He further said that the blockade, in turn, had cut off access for villagers in the region to medical care as temperatures dropped to minus 10 degrees Celsius.
Hashar said the toll could further rise.
The provincial governor’s spokesman, Reza Ghafoori, also confirmed the toll on Thursday and said that aid relief would be given to the affected areas through emergency committees.
Back in 2015, some 300 people lost their lives after they were buried under avalanches across the Asian country, most of them in the eastern mountainous province of Panjshir, north of the capital, Kabul.
Each winter, heavy snowfall and avalanches claim the lives of many people in Afghanistan, where inadequate emergency equipment does no match the scope of its natural disasters.
Afghanistan has been plagued by instability and militancy for years.
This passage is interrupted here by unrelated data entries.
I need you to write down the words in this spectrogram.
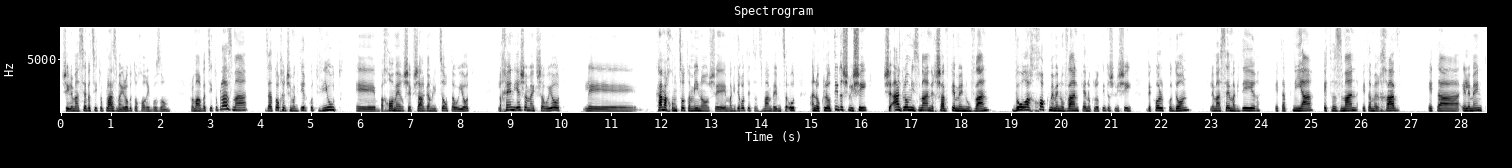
שהיא למעשה בציטופלזמה, היא לא בתוך הריבוזום. כלומר, בציטופלזמה זה התוכן שמגדיר קוטביות אה, בחומר, שאפשר גם ליצור טעויות. לכן יש שם אפשרויות לכמה חומצות אמינו שמגדירות את עצמן באמצעות הנוקלאוטיד השלישי, שעד לא מזמן נחשב כמנוון, והוא רחוק ממנוון, כי הנוקלאוטיד השלישי בכל קודון למעשה מגדיר את הפנייה, את הזמן, את המרחב, את האלמנט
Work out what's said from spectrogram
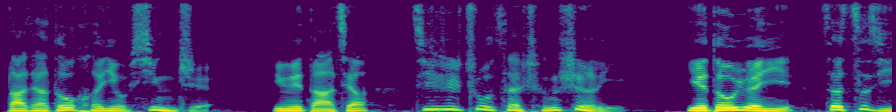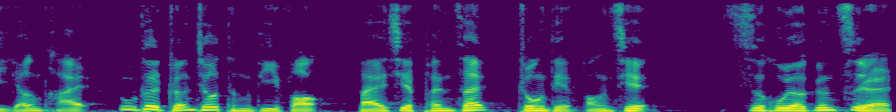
大家都很有兴致。因为大家即使住在城市里，也都愿意在自己阳台、露台转角等地方摆些盆栽，装点房间，似乎要跟自然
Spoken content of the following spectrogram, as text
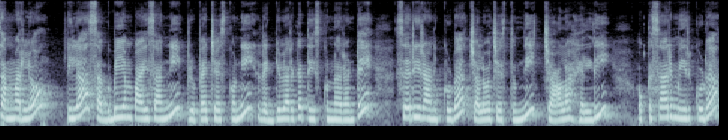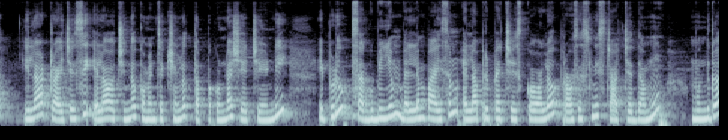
సమ్మర్లో ఇలా సగ్గుబియ్యం పాయసాన్ని ప్రిపేర్ చేసుకొని రెగ్యులర్గా తీసుకున్నారంటే శరీరానికి కూడా చలవ చేస్తుంది. చాలా హెల్దీ. ఒక్కసారి మీరు కూడా ఇలా ట్రై చేసి ఎలా వచ్చిందో కామెంట్ సెక్షన్లో తప్పకుండా షేర్ చేయండి. ఇప్పుడు సగ్గుబియ్యం బెల్లం పాయసం ఎలా ప్రిపేర్ చేసుకోవాలో ప్రాసెస్ని స్టార్ట్ చేద్దాము. ముందుగా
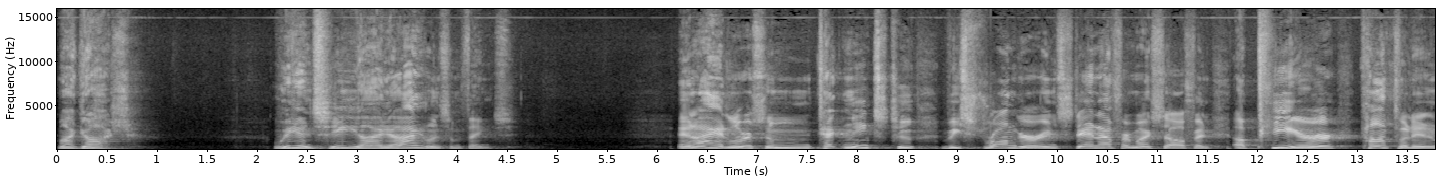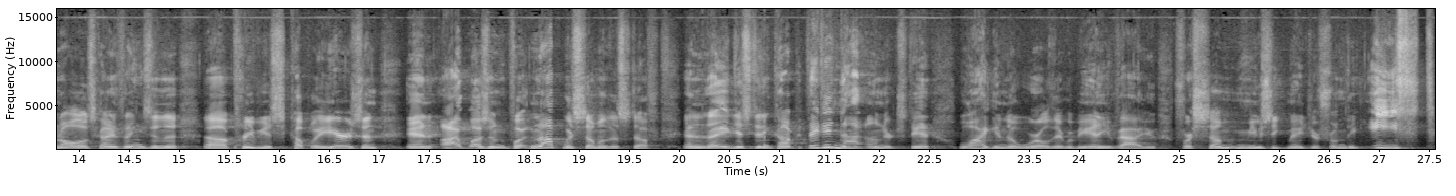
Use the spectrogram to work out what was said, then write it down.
my gosh, we didn't see eye to eye on some things. And I had learned some techniques to be stronger and stand up for myself and appear confident and all those kind of things in the uh, previous couple of years. And, and I wasn't putting up with some of the stuff. And they just didn't come. They did not understand why in the world there would be any value for some music major from the East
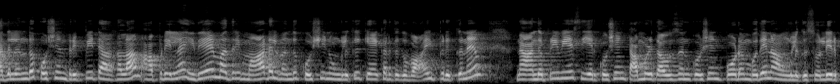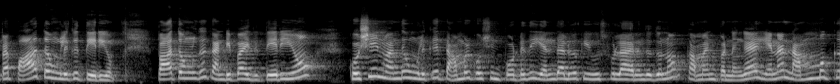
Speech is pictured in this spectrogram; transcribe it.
அதுலேருந்து கொஷின் ரிப்பீட் ஆகலாம். அப்படிலாம் இதே மாதிரி மாடல் வந்து கொஷின் உங்களுக்கு கேட்கறதுக்கு வாய்ப்பு இருக்குன்னு நான் அந்த previous year question Tamil thousand question போடும்போதே நான் உங்களுக்கு சொல்லியிருப்பேன். பார்த்தவங்களுக்கு தெரியும். பார்த்தவங்களுக்கு கண்டிப்பாக இது தெரியும். கொஷின் வந்து உங்களுக்கு தமிழ் கொஷின் போட்டது எந்த அளவுக்கு யூஸ்ஃபுல்லாக இருந்ததுன்னு கமெண்ட் பண்ணுங்கள் ஏன்னா நமக்கு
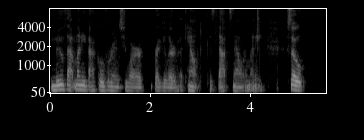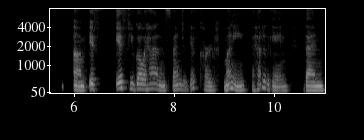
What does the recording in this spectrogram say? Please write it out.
move that money back over into our regular account because that's now our money. So um, if if you go ahead and spend your gift card money ahead of the game then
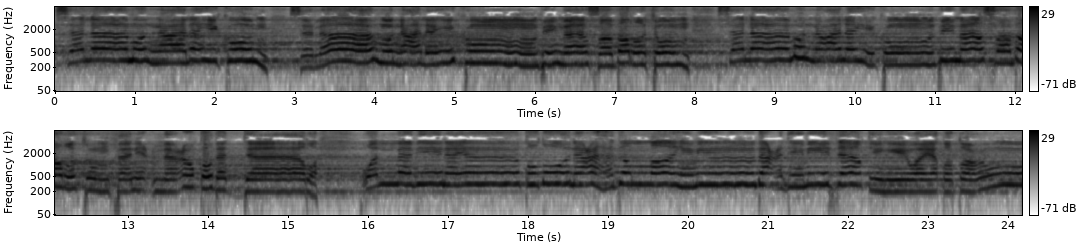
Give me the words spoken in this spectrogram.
سلام عليكم سلام عليكم بما صبرتم سلام عليكم بما صبرتم فنعم عقبى الدار. والذين ينقضون عهد الله من بعد ميثاقه ويقطعون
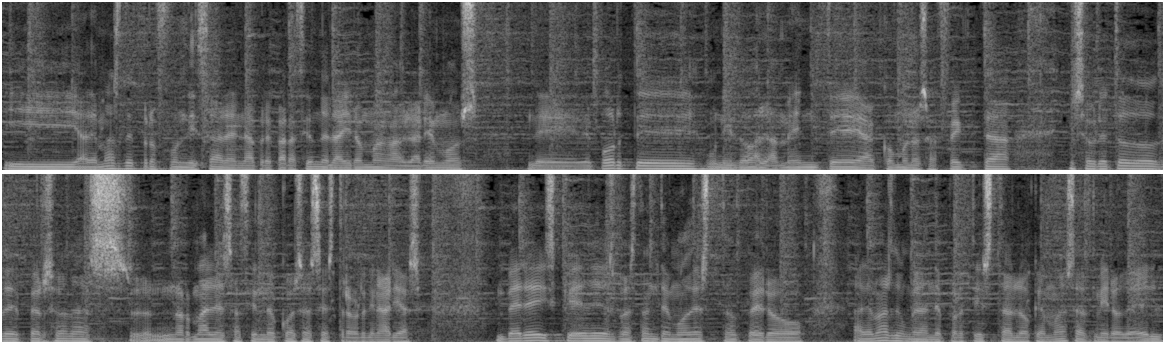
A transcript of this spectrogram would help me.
y además de profundizar en la preparación del Ironman hablaremos de deporte unido a la mente, a cómo nos afecta sobre todo de personas normales haciendo cosas extraordinarias. Veréis que él es bastante modesto, pero además de un gran deportista, lo que más admiro de él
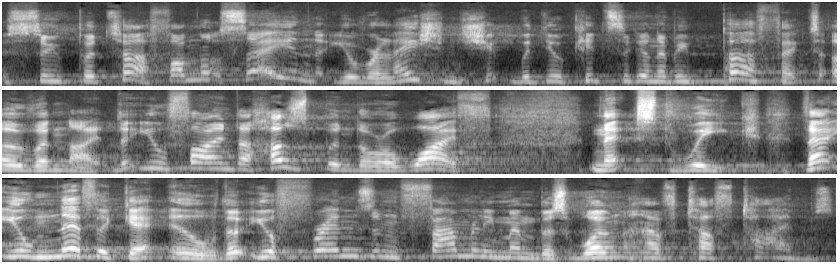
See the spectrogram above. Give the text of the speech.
super tough. I'm not saying that your relationship with your kids are going to be perfect overnight, that you'll find a husband or a wife next week, that you'll never get ill, that your friends and family members won't have tough times.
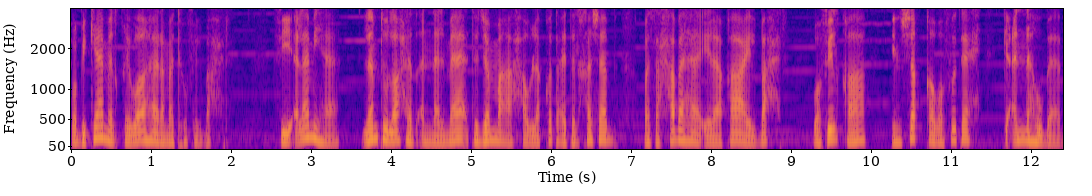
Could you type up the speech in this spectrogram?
وبكامل قواها رمته في البحر. في ألمها لم تلاحظ أن الماء تجمع حول قطعة الخشب وسحبها إلى قاع البحر وفي القاع انشق وفتح كأنه باب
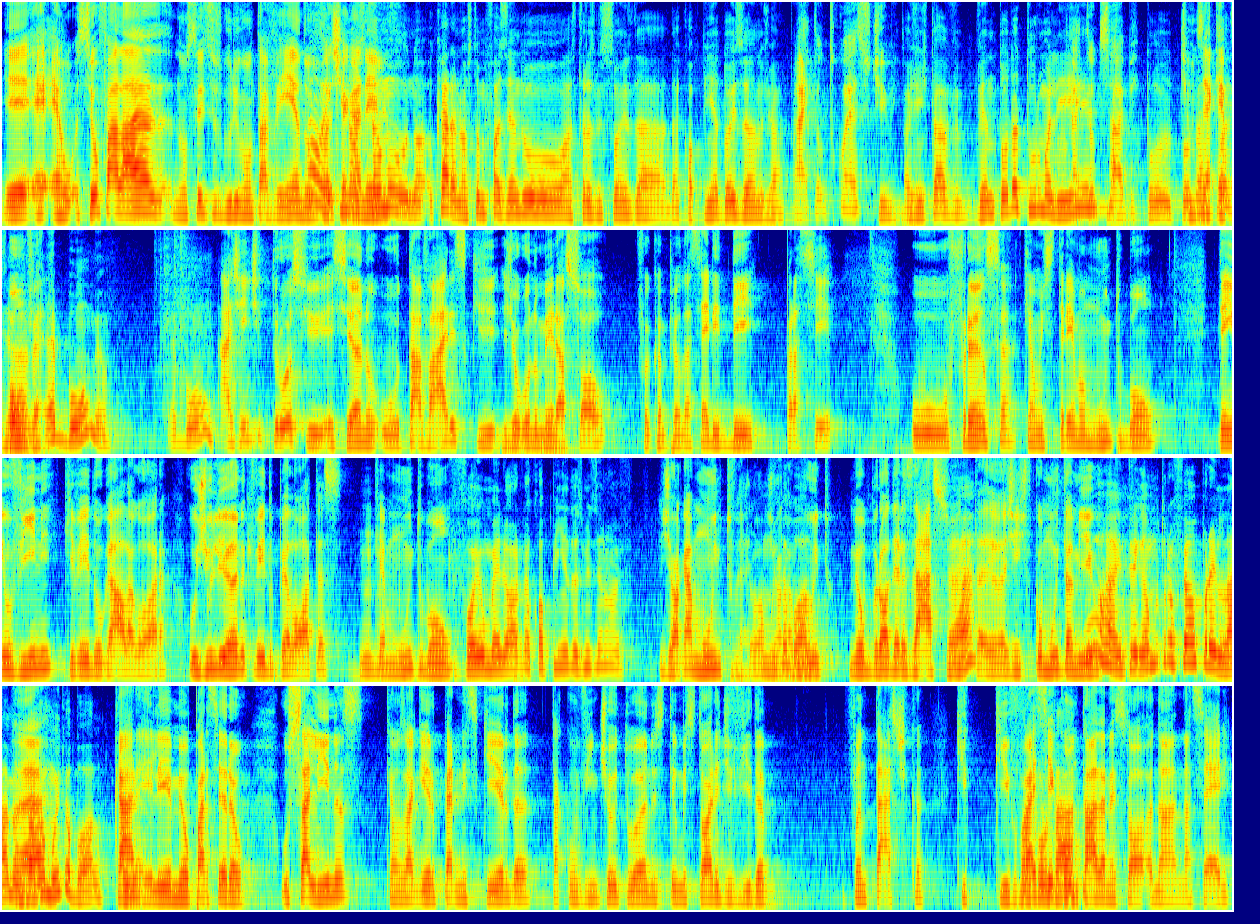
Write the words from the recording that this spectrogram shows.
É, é- é- se eu falar, não sei se os guris vão estar vendo, Não, vai é que chegar nós neles. tamo, nó- Cara, nós estamos fazendo as transmissões da, da Copinha há dois anos já. Ah, então tu conhece o time. A gente tá vendo toda a turma ali. Ah, então tu sabe. To, O time toda do a Zeca é bom, velho. É bom, meu. É bom. A gente trouxe esse ano o Tavares, que jogou no Mirassol, foi campeão da Série D para C. O França, que é um extrema muito bom. Tem o Vini, que veio do Galo agora. O Juliano, que veio do Pelotas, que é Uhum. muito bom. Que foi o melhor da Copinha 2019. Joga muito, velho. Joga muita Joga bola. muito. Meu brotherzaço, É? tá- a gente ficou muito amigo. Porra, entregamos o troféu pra ele lá, meu. É? Joga muita bola. Cara, Ele- ele é meu parceirão. O Salinas, que é um zagueiro perna esquerda, tá com 28 anos e tem uma história de vida fantástica que, que Tu vai, vai ser contada na, histó- na, na série.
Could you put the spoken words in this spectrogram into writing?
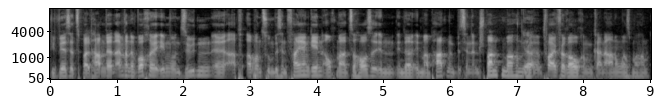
wie wir es jetzt bald haben werden. Einfach eine Woche irgendwo im Süden, äh, ab, ab und zu ein bisschen feiern gehen, auch mal zu Hause in, in der, im Apartment ein bisschen entspannt machen, Ja. äh, Pfeife rauchen, keine Ahnung was machen.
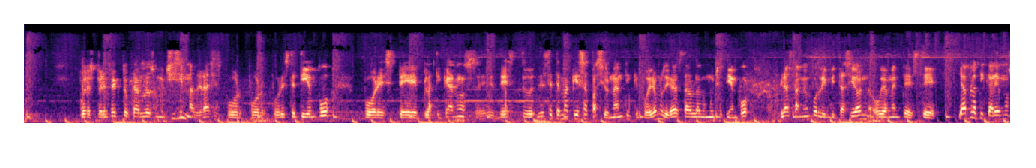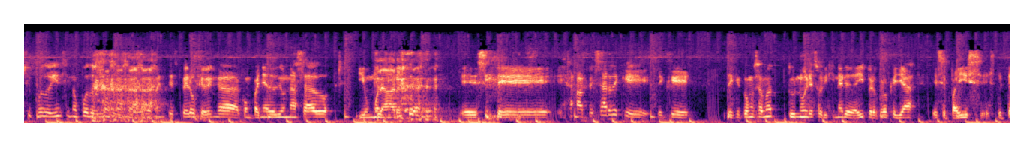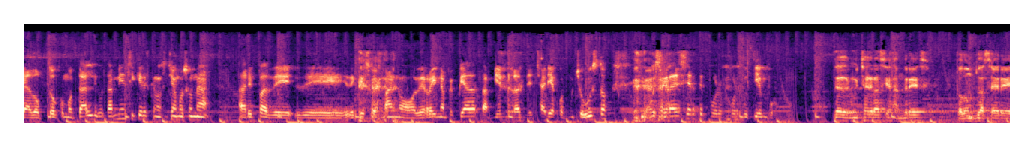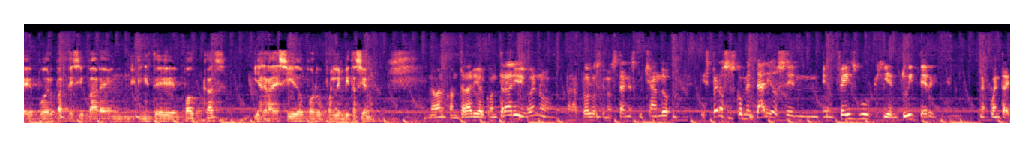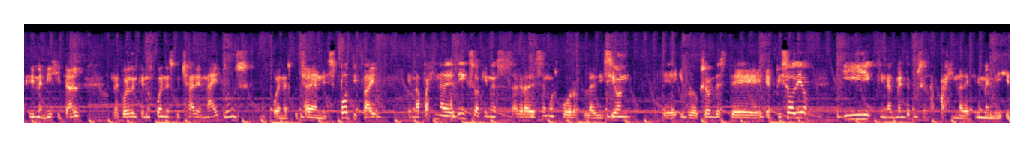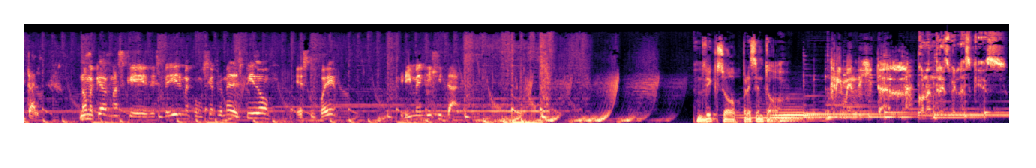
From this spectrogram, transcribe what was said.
Pues perfecto, Carlos. Muchísimas gracias por, por, este tiempo, por este platicarnos de, esto, de este tema que es apasionante y que podríamos llegar a estar hablando mucho tiempo. Gracias también por la invitación. Obviamente, este, ya platicaremos si puedo ir, si no puedo ir. Obviamente, espero que venga acompañado de un asado y un buen claro. Este, a pesar de que, de que, de que, ¿cómo se llama? Tú no eres originario de ahí, pero creo que ya ese país este, te adoptó como tal. Digo, también si quieres que nos echemos una arepa de, de, queso hermano o de reina pepiada, también me la echaría con mucho gusto. pues agradecerte por, por tu tiempo. Muchas gracias Andrés, todo un placer eh, poder participar en, en, este podcast y agradecido por, por la invitación. No, al contrario, al contrario. Y bueno, para todos los que nos están escuchando, espero sus comentarios en, Facebook y en Twitter, en la cuenta de Crimen Digital. Recuerden que nos pueden escuchar en iTunes, nos pueden escuchar en Spotify, en la página de Dixo, a quienes agradecemos por la edición eh, y producción de este episodio. Y finalmente, pues en la página de Crimen Digital. No me queda más que despedirme, como siempre me despido. Esto fue Crimen Digital. Dixo presentó Crimen Digital con Andrés Velázquez.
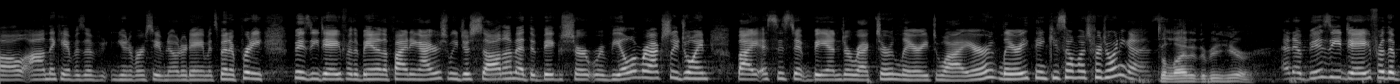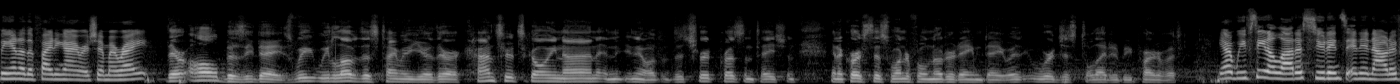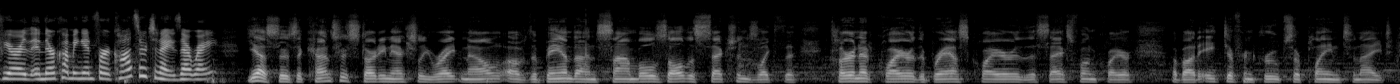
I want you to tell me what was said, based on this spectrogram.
on the campus of University of Notre Dame. It's been a pretty busy day for the Band of the Fighting Irish. We just saw them at the Big Shirt reveal, and we're actually joined by Assistant Band Director Larry Dwyer. Larry, thank you so much for joining us. Delighted to be here. And a busy day for the Band of the Fighting Irish, am I right? They're all busy days. We, we love this time of year. There are concerts going on, and you know the shirt presentation, and of course this wonderful Notre Dame Day. We're just delighted to be part of it. Yeah, we've seen a lot of students in and out of here, and they're coming in for a concert tonight. Is that right? Yes, there's a concert starting actually right now of the band ensembles, all the sections like the clarinet choir, the brass choir, the saxophone choir. About eight different groups are playing tonight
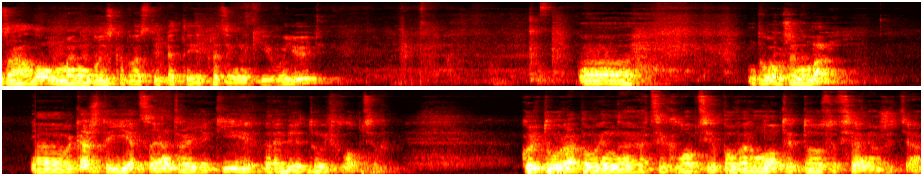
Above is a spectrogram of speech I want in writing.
Загалом у мене близько 25 працівників воюють. Е, Двох вже нема. Е, Ви кажете, є центри, які реабілітують хлопців. Культура повинна цих хлопців повернути до соціального життя.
Although the US military invasion of Afghanistan ousted the Taliban regime in 2001, it deteriorated the security situation across the country, causing near-daily violence and a constant displacement of its people.
The United Nations (UN) estimates that at least 9.3 million Afghans — nearly a third of the population — will require humanitarian assistance in 2017, a 13-percent increase compared to last year, which comes amid growing violence, economic stagnation, and social upheaval in the country.